Find the string "then" in the records and copy each line where it occurs.

(Exercise materials begins)

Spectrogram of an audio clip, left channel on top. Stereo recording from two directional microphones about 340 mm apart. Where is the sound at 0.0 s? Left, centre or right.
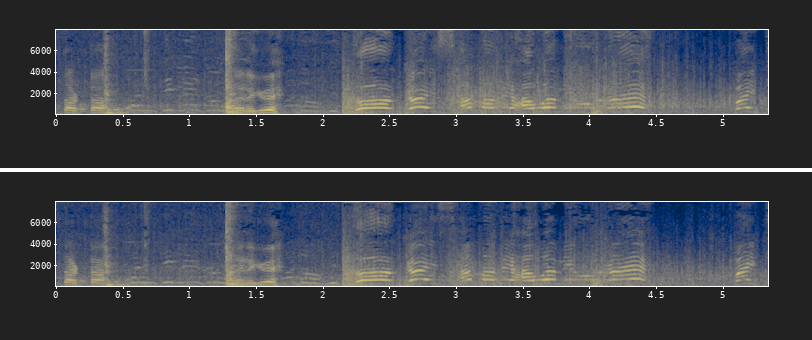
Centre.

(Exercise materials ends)
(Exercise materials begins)

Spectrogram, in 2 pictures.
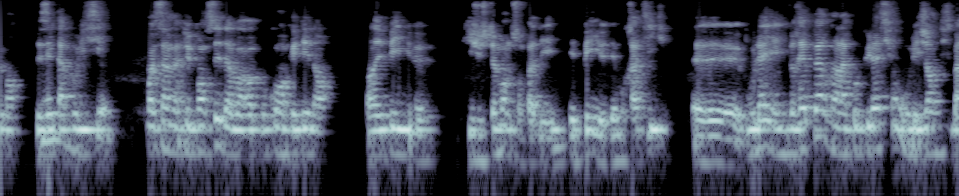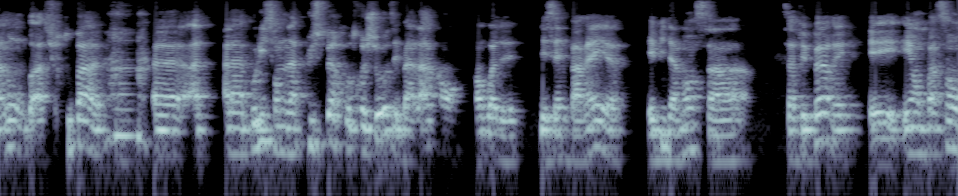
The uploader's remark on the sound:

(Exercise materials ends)
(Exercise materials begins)

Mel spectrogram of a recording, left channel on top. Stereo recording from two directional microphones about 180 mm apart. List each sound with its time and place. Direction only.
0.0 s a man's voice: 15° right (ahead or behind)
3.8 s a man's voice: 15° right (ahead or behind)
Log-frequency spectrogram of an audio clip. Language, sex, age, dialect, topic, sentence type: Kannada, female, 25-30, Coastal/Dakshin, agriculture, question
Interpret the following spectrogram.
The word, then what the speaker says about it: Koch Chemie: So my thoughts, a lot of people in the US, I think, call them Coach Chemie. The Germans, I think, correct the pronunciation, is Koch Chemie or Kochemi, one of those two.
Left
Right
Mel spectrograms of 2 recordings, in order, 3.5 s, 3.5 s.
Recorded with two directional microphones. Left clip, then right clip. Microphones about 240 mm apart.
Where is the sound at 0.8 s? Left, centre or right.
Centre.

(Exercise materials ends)

= Problem solution =
The word, then what the speaker says about it: Koch Chemie: So my thoughts, a lot of people in the US, I think, call them Coach Chemie. The Germans, I think, correct the pronunciation, is Koch Chemie or Kochemi, one of those two.
Recorded with two directional microphones. Left clip, then right clip. Microphones about 240 mm apart.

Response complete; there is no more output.